Dear Everyone ~
Emmy Kennett has worked with me a couple of days a week in the studio since 2016.
Even before she started working here, I had discovered her passion for sketchbooks.
She's a working artist, with a bachelor's degree in studio art
from Wheaton College in Massachusetts.
She has developed wonderful hand skills, and is also brilliant
at illustrating my workshop handouts and shop lists.
And, perhaps by osmosis, she knew when she was ready
to learn to make her own sketchbook.
Emmy and I have talked many times about her accumulating sketchbooks.
We wish there were an amusing or evocative collective noun for them.
Maybe it's a ... family! Here are several things I know about Emmy's sketchbooks,
that she is happy to share ... and that she hopes might encourage others

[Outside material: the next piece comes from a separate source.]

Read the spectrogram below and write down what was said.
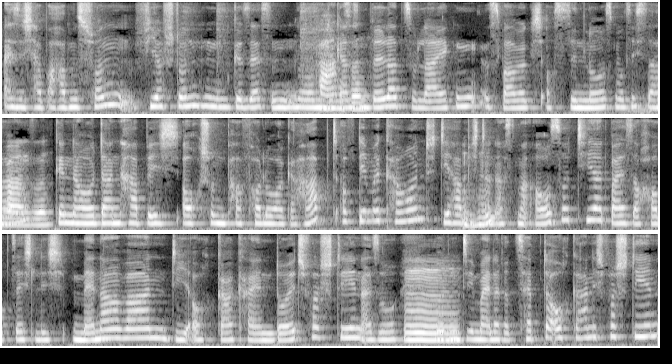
Also ich habe abends schon vier Stunden gesessen, nur um Wahnsinn. die ganzen Bilder zu liken. Es war wirklich auch sinnlos, muss ich sagen. Wahnsinn. Genau, dann habe ich auch schon ein paar Follower gehabt auf dem Account. Die habe mhm. ich dann erstmal aussortiert, weil es auch hauptsächlich Männer waren, die auch gar kein Deutsch verstehen. Also mhm. würden die meine Rezepte auch gar nicht verstehen.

(yes, you!) to start your own sketchbook.
1 — Bought her first sketchbook in college, as an assignment for a printmaking class:
"It didn't matter what you put in it or how long you spent,
as long as you made some kind of mark every day and dated it.
I was instantly hooked —
and I still write the date on every page of my sketchbook."
2 — Has filled up 20 sketchbooks:
"Some are at my studio, some are at my parents' home,
and some are at my home. They aren't filed away,
partly because I am currently out of shelf space,
but also because I am constantly taking them out to look at,
as a reference when I'm doing some other project."
3 — Takes her sketchbook-in-progress pretty much everywhere:
"I keep it in my purse, and I can't go anywhere without it.
In fact, I usually have two going on at once. With all the constant shoving into bags,
and carting around, and tossing them across rooms,
and flipping through pages, and just general shuffling,
I'm surprised they are not more beat up than they are.
Actually, I also have a slightly thinner sketchbook with pink grid pages
that I cart around everywhere as well, and it's in terrible shape,
held together with a large butterfly clip and a huge gold paper clip."
4 — Swears by the freedom a sketchbook provides:
"Sometimes I wish that I had a bunch of 'stand alone' pieces
that are not stuck in my sketchbook. This issue is totally mental.
I know that I would never be able to make something
like what I put in my sketchbooks on a 'stand alone' piece.
When I have a single sheet of paper that is meant to be a complete work,
it would have to be all planned out first. I could never play around
like I can in my sketchbook. In there, it doesn't have to be a masterpiece.
I have a certain kind of freedom to just try something new and see if it works.
It doesn't always work. Sometimes I go too far, or it's nice but the colors are all wrong,
or it's just a hot mess. Even the ones that don't work are useful —
because there is almost always something that came out of it that I will use later."
5 — Still enjoys a splash of multimedia in her sketchbook:
"A lot of what I do now is only gouache, but my sketchbooks
used to be a lot more multimedia. For anything I didn't know how to draw,
or didn't care to draw, I would cut out of paper or something.
As I've become better at drawing and painting,
I have been using other things less. However, sometimes I just want to add something
that does not have my hand in it. I love the way its look contrasts with what I've drawn.
I especially love adding paper scraps in colors I would never think to use,
or patterns I could never draw. And sometimes you are just inspired by something
and you want to use and dissect it."
6 — Acknowledges the special something about a book you've made yourself:
"I had made a few books before I started working at Bari's.
I don't know why, but those first books still feel too precious to use.
I just started using one of them as a journal, but that was a hard decision.
And I've started using my first sketchbook I made at Bari's,
with hand-marbled paper covers. Really, the only difference between
my using an 'ordinary' sketchbook and the one I made
is that I like bragging that I made it.
I also like that every single bitty bit of this book is
an extension of myself and my artwork. That's nice!"
As an ardent sketchbook user myself,
I echo Emmy's perspective regarding creative freedom.
Drawing or painting or lettering or doodling in a sketchbook
allows your hand and your imagination to "think on paper"
in the most mysteriously liberating way.
Try it, you'll like it, Bari